◆ **Data records**:

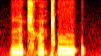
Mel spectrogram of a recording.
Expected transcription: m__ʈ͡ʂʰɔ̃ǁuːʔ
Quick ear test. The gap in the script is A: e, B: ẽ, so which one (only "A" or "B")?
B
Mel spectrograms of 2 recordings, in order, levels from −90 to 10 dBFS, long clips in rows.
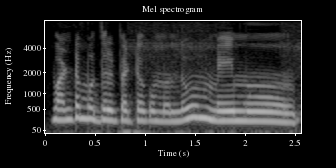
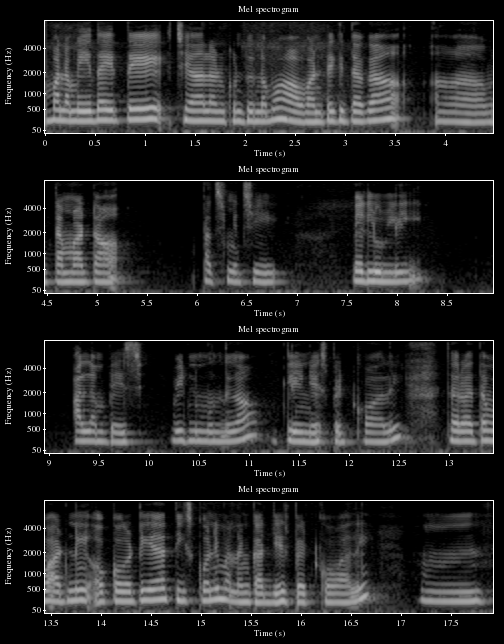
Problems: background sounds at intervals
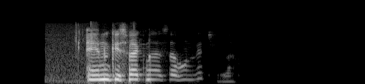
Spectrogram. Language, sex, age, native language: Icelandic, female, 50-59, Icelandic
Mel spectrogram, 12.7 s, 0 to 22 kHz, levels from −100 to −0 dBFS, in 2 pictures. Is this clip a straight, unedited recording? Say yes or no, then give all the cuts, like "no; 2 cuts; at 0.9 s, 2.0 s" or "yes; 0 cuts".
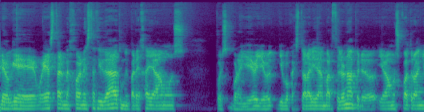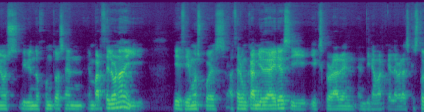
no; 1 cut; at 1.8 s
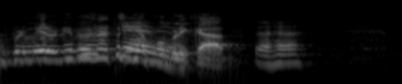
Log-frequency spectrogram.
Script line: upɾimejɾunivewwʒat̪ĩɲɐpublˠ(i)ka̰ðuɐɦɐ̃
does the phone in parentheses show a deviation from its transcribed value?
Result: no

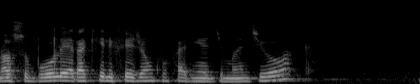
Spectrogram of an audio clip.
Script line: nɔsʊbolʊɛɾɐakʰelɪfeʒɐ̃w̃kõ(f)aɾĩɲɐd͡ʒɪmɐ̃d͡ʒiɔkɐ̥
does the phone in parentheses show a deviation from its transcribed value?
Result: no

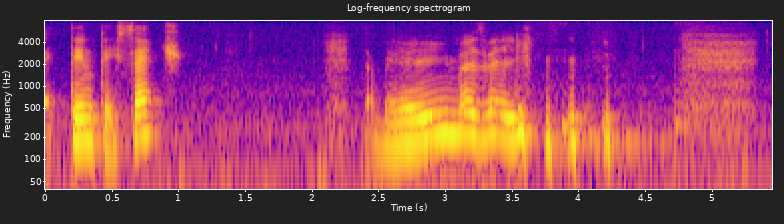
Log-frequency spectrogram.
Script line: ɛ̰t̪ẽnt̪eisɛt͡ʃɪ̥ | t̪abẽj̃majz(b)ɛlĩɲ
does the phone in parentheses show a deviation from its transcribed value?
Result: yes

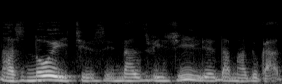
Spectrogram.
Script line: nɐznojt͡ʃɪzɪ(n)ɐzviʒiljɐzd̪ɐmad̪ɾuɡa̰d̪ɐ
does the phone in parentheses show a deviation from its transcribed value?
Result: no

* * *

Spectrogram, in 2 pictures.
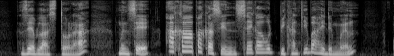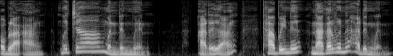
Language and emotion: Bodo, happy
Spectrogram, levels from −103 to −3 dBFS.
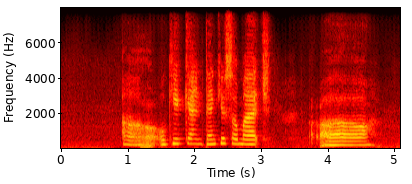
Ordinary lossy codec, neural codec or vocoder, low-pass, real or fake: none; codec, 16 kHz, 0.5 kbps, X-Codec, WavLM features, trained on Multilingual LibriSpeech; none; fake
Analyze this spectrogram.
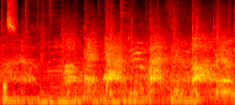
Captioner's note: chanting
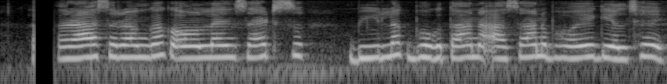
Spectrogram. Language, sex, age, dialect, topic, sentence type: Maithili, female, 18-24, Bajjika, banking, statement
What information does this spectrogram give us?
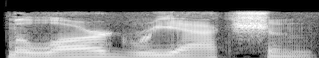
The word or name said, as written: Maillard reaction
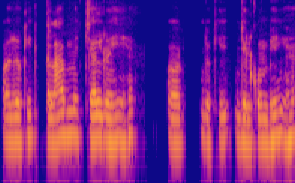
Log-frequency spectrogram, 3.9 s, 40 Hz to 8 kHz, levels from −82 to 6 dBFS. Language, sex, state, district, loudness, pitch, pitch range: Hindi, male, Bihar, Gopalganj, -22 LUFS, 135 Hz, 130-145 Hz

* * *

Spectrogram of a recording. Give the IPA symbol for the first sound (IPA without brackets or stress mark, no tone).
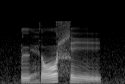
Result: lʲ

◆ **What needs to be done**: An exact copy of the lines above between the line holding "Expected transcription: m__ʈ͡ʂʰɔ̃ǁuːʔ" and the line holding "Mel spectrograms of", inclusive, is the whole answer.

◆ **Problem solution**:
Expected transcription: m__ʈ͡ʂʰɔ̃ǁuːʔ
Quick ear test. The gap in the script is A: e, B: ẽ, so which one (only "A" or "B")?
B
Mel spectrograms of 2 recordings, in order, levels from −90 to 10 dBFS, long clips in rows.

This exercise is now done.